Author Stephen Marche writes a monthly column for Esquire and is a frequent contributor to The Toronto Star.
Stephen Marche's latest book is How Shakespeare Changed Everything.
Just as the fanciest chefs will happily eat simple cheese and toast so long as it's prepared properly, literary writers will happily read genre fiction, as long as it's prepared properly. And the best preparer of hard-boiled crime fiction, or at least my favorite, was Jim Thompson. Though he was the pulpiest of pulp writers, he was also the densest and most intense and most complicated. His cheese on toast is like melted Gruyere over crusty fresh baguette.
Thompson wrote dozens of pulp novels, often several in a single year. Which is the best? The smart money tends to pick either The Killer Inside Me, which was turned into a brilliant film in 2010; or Savage Night, which is perhaps the most psychologically dark thriller ever. But to my taste, Pop. 1280 is his true masterpiece, a preposterously upsetting, ridiculously hilarious layer cakeof nastiness, a romp through a world of nearly infinite deceit.
The main character is Nick Corey, sheriff of Potts County, the 47th-largest county in what is probably Texas. He really wants little more than to keep his plum job and to indulge his appetites, which are gargantuan if not particularly unusual.
In the beginning of the story, Corey's job doesn't cause him much trouble. "I had it made, and it looked like I could go on having it made — being high sheriff of Potts County — as long as I minded my own business and didn't arrest no one unless I just couldn't get out of it and they didn't amount to nothin'." He lives with his wife and her mentally handicapped brother, and solves his problems by violence, playing dumb and staying out of people's way.
The trick of Pop. 1280 is how this seemingly bucolic surface gives way to violence and betrayal: sexual cruelty, racism and treachery of all kinds. The double-cross is standard fare for noir fiction, of course, but Pop. 1280 is extreme.

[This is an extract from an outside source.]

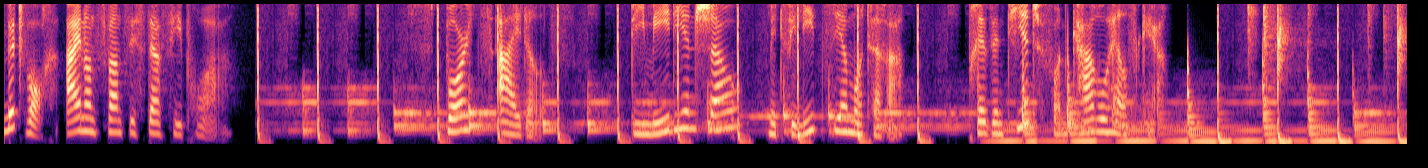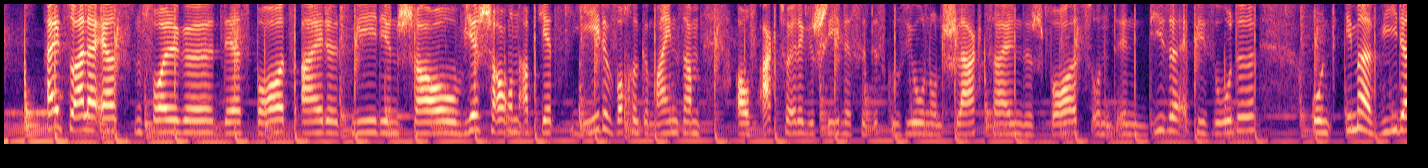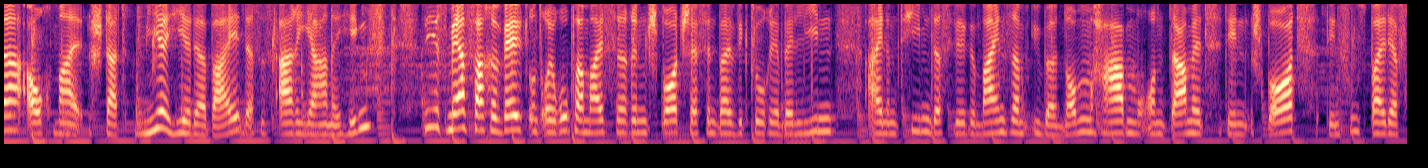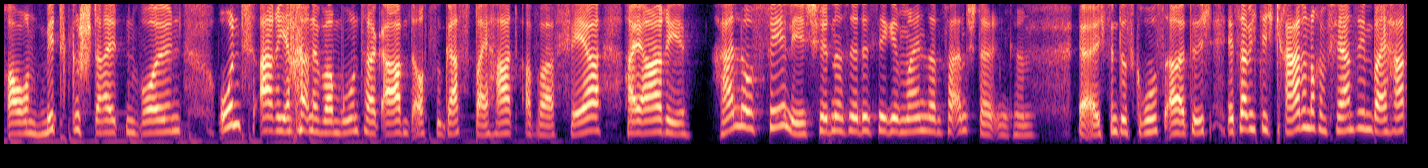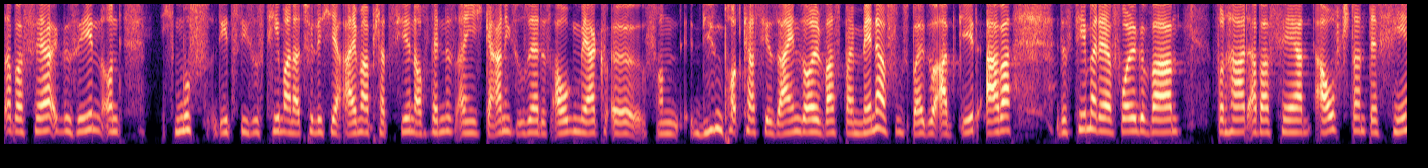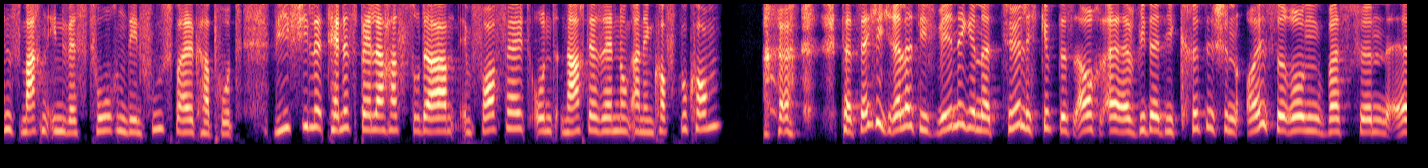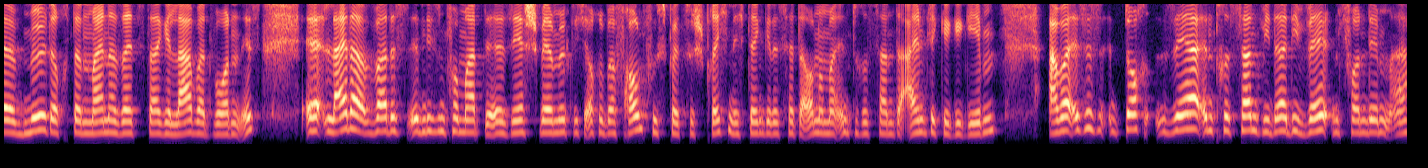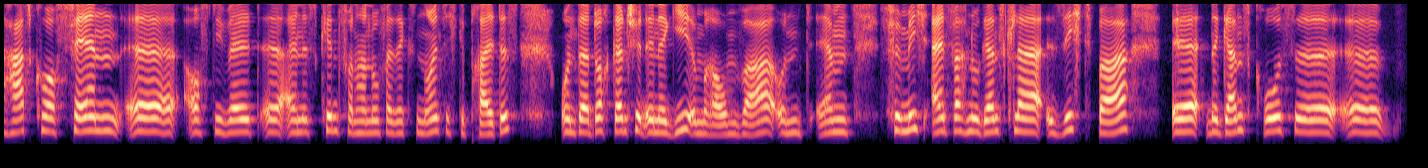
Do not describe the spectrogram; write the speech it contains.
Mittwoch, 21. Februar. Sports Idols. Die Medienschau mit Felicia Motterer. Präsentiert von Caro Healthcare. Hi zur allerersten Folge der Sports Idols Medienschau. Wir schauen ab jetzt jede Woche gemeinsam auf aktuelle Geschehnisse, Diskussionen und Schlagzeilen des Sports. Und in dieser Episode und immer wieder auch mal statt mir hier dabei, das ist Ariane Hingst. Sie ist mehrfache Welt- und Europameisterin, Sportchefin bei Victoria Berlin, einem Team, das wir gemeinsam übernommen haben und damit den Sport, den Fußball der Frauen mitgestalten wollen. Und und Ariane war Montagabend auch zu Gast bei Hart aber fair. Hi Ari. Hallo Feli, schön, dass wir das hier gemeinsam veranstalten können. Ja, ich finde das großartig. Jetzt habe ich dich gerade noch im Fernsehen bei Hart aber fair gesehen und ich muss jetzt dieses Thema natürlich hier einmal platzieren, auch wenn das eigentlich gar nicht so sehr das Augenmerk äh, von diesem Podcast hier sein soll, was beim Männerfußball so abgeht. Aber das Thema der Folge war von Hart aber fair. Aufstand der Fans machen Investoren den Fußball kaputt. Wie viele Tennisbälle hast du da im Vorfeld und nach der Sendung an den Kopf bekommen? Tatsächlich relativ wenige. Natürlich gibt es auch äh, wieder die kritischen Äußerungen, was für ein äh, Müll doch dann meinerseits da gelabert worden ist. Äh, leider war das in diesem Format äh, sehr schwer möglich, auch über Frauenfußball zu sprechen. Ich denke, das hätte auch nochmal interessante Einblicke gegeben. Aber es ist doch sehr interessant, wie da die Welten von dem äh, Hardcore-Fan äh, auf die Welt eines Kind von Hannover 96 geprallt ist und da doch ganz schön Energie im Raum war. Und ähm, für mich einfach einfach nur ganz klar sichtbar. Äh, eine ganz große,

Not only do all the characters double-cross each other, the narrator double-crosses the reader at every turn. Reading the book is a bit like playing in a poker game. You find yourself trying to interpret the signals backward. Strength means weakness. Softness turns out to be murderousness. Victims turn out to be monsters, and monsters, victims.
Nick Corey is more than a liar. He's genuinely lacking in self awareness — a quality that Thompson also uses to hide his character's evil motivations. It's an incredibly delicate game to play. For example, once, when passing a cook-shack selling fried catfish early in the novel, Corey says: "I was too upset to eat a real meal; too worried about my worries. So I just ate the one plateful, and then I bought another order with a cup of chicory to take on the train with me." This subtle undermining of the readers' expectations is constant and hilarious.

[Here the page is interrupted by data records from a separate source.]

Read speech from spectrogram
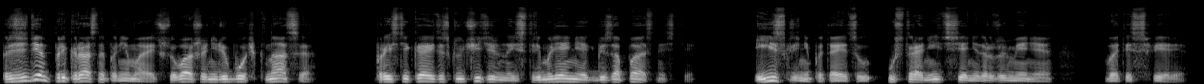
Президент прекрасно понимает, что ваша нелюбовь к НАСА проистекает исключительно из стремления к безопасности и искренне пытается устранить все недоразумения в этой сфере.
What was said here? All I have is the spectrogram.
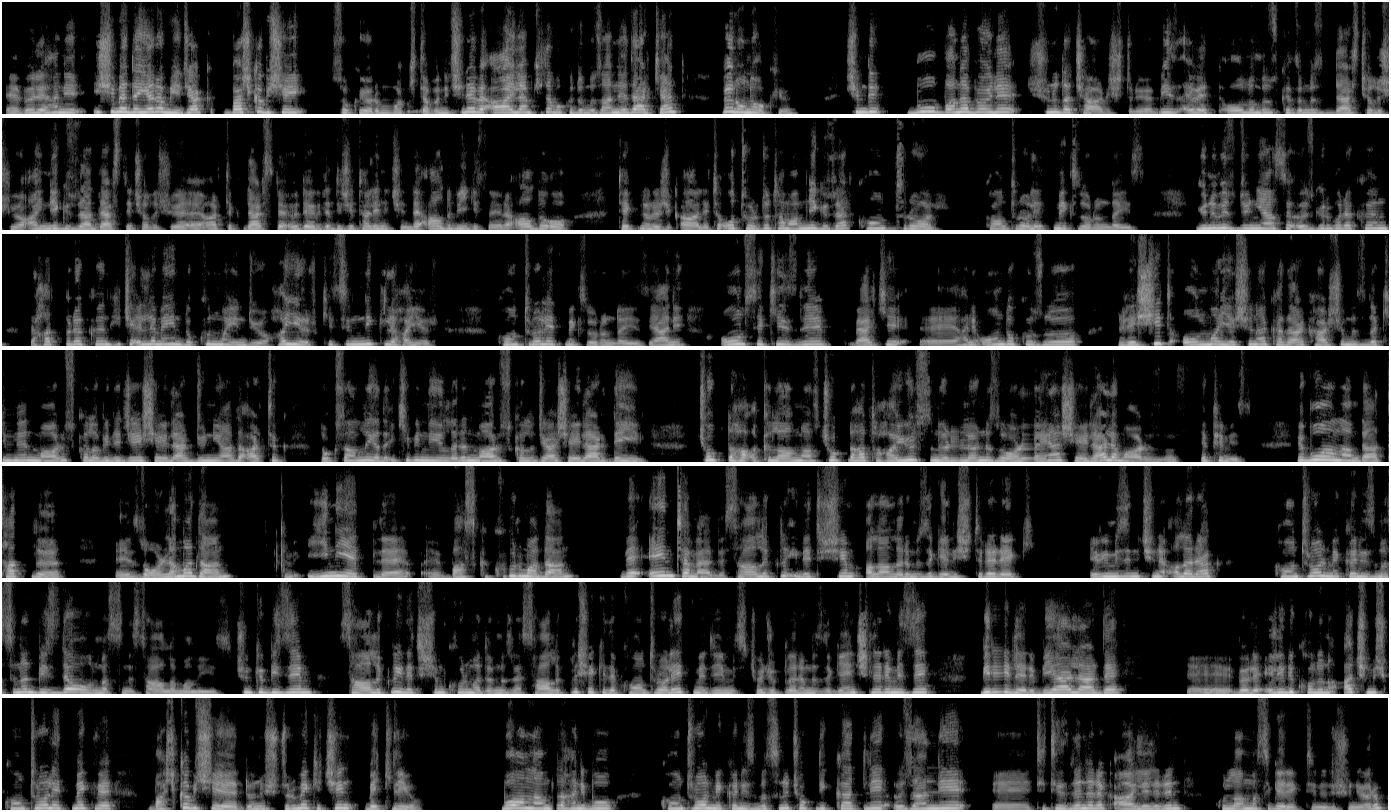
e, böyle hani işime de yaramayacak başka bir şey sokuyorum o kitabın içine ve ailem kitap okuduğumu zannederken ben onu okuyorum. Şimdi bu bana böyle şunu da çağrıştırıyor. Biz evet oğlumuz kızımız ders çalışıyor. Ay ne güzel derste çalışıyor. E artık derste ödevde dijitalin içinde aldı bilgisayarı aldı o teknolojik aleti oturdu tamam ne güzel kontrol kontrol etmek zorundayız. Günümüz dünyası özgür bırakın, rahat bırakın, hiç ellemeyin, dokunmayın diyor. Hayır, kesinlikle hayır. Kontrol etmek zorundayız. Yani 18'li belki e, hani 19'lu reşit olma yaşına kadar karşımızdakinin maruz kalabileceği şeyler dünyada artık 90'lı ya da 2000'li yılların maruz kalacağı şeyler değil. Çok daha akıl almaz, çok daha tahayyül sınırlarını zorlayan şeylerle maruzuz hepimiz. Ve bu anlamda tatlı, e, zorlamadan, iyi niyetle, e, baskı kurmadan ve en temelde sağlıklı iletişim alanlarımızı geliştirerek, evimizin içine alarak kontrol mekanizmasının bizde olmasını sağlamalıyız. Çünkü bizim sağlıklı iletişim kurmadığımız ve sağlıklı şekilde kontrol etmediğimiz çocuklarımızı, gençlerimizi birileri bir yerlerde e, böyle elini kolunu açmış kontrol etmek ve başka bir şeye dönüştürmek için bekliyor. Bu anlamda hani bu kontrol mekanizmasını çok dikkatli, özenli, e, titizlenerek ailelerin kullanması gerektiğini düşünüyorum.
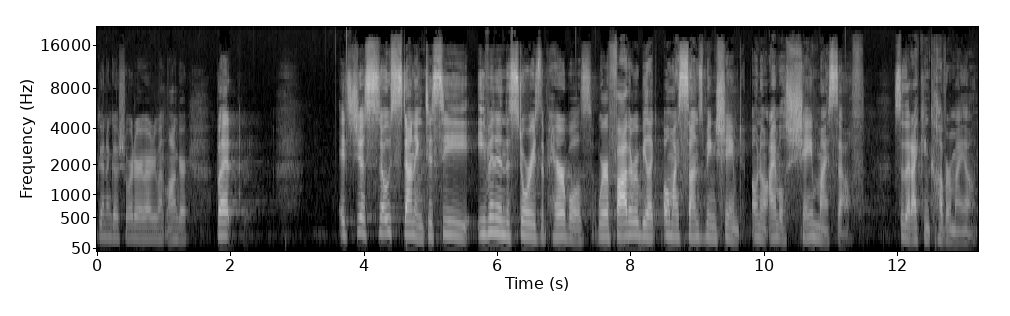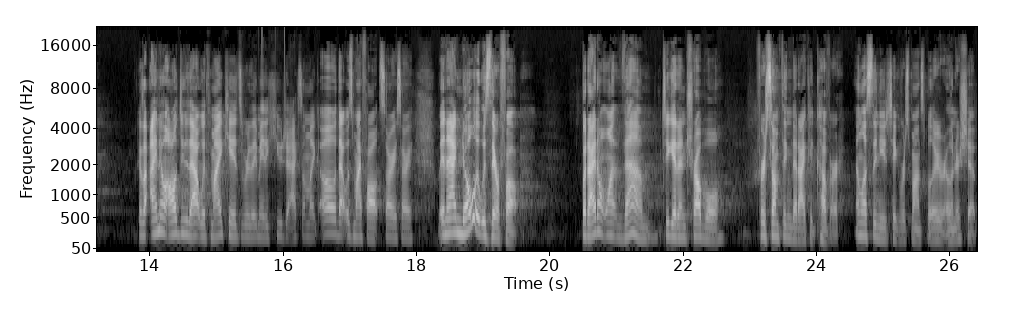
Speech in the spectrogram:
gonna go shorter, I already went longer. But it's just so stunning to see, even in the stories, the parables, where a father would be like, Oh, my son's being shamed. Oh, no, I will shame myself so that I can cover my own. Because I know I'll do that with my kids where they made a huge act. I'm like, Oh, that was my fault. Sorry, sorry. And I know it was their fault. But I don't want them to get in trouble for something that I could cover unless they need to take responsibility or ownership.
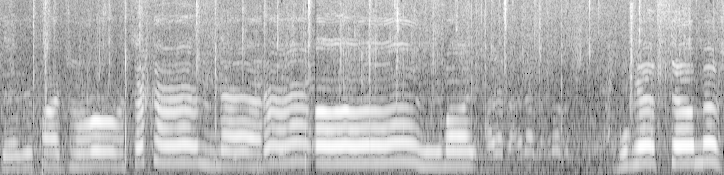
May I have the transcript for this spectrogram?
Sevip acı çekenlere. Ay vay. Bu geçsemiz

I can understand why Jim Thompson was never popular in his own lifetime. His cynicism is profound and all-encompassing, and it rips at the superficial fantasies of American small-town life. Jim Thompson's noir fiction is challenging. And it's a hell of a guilty pleasure.

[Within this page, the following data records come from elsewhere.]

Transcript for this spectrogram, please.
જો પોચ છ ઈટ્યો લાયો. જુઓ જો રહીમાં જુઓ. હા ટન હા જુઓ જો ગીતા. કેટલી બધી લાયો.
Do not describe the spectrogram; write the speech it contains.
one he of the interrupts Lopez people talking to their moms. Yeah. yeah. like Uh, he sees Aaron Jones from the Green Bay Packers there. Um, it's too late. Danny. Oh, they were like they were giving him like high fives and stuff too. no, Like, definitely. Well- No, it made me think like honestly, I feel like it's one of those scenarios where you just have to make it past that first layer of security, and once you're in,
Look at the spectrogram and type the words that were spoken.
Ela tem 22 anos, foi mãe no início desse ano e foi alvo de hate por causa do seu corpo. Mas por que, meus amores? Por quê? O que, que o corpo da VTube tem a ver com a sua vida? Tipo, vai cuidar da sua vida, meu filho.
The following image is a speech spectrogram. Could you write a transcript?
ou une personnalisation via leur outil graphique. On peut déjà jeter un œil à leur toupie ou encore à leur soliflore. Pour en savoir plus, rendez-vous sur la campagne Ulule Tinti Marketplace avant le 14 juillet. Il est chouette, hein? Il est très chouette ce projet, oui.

My Guilty Pleasureis produced and edited by Ellen Silva and Rose Friedman with production assistance from Annalisa Quinn.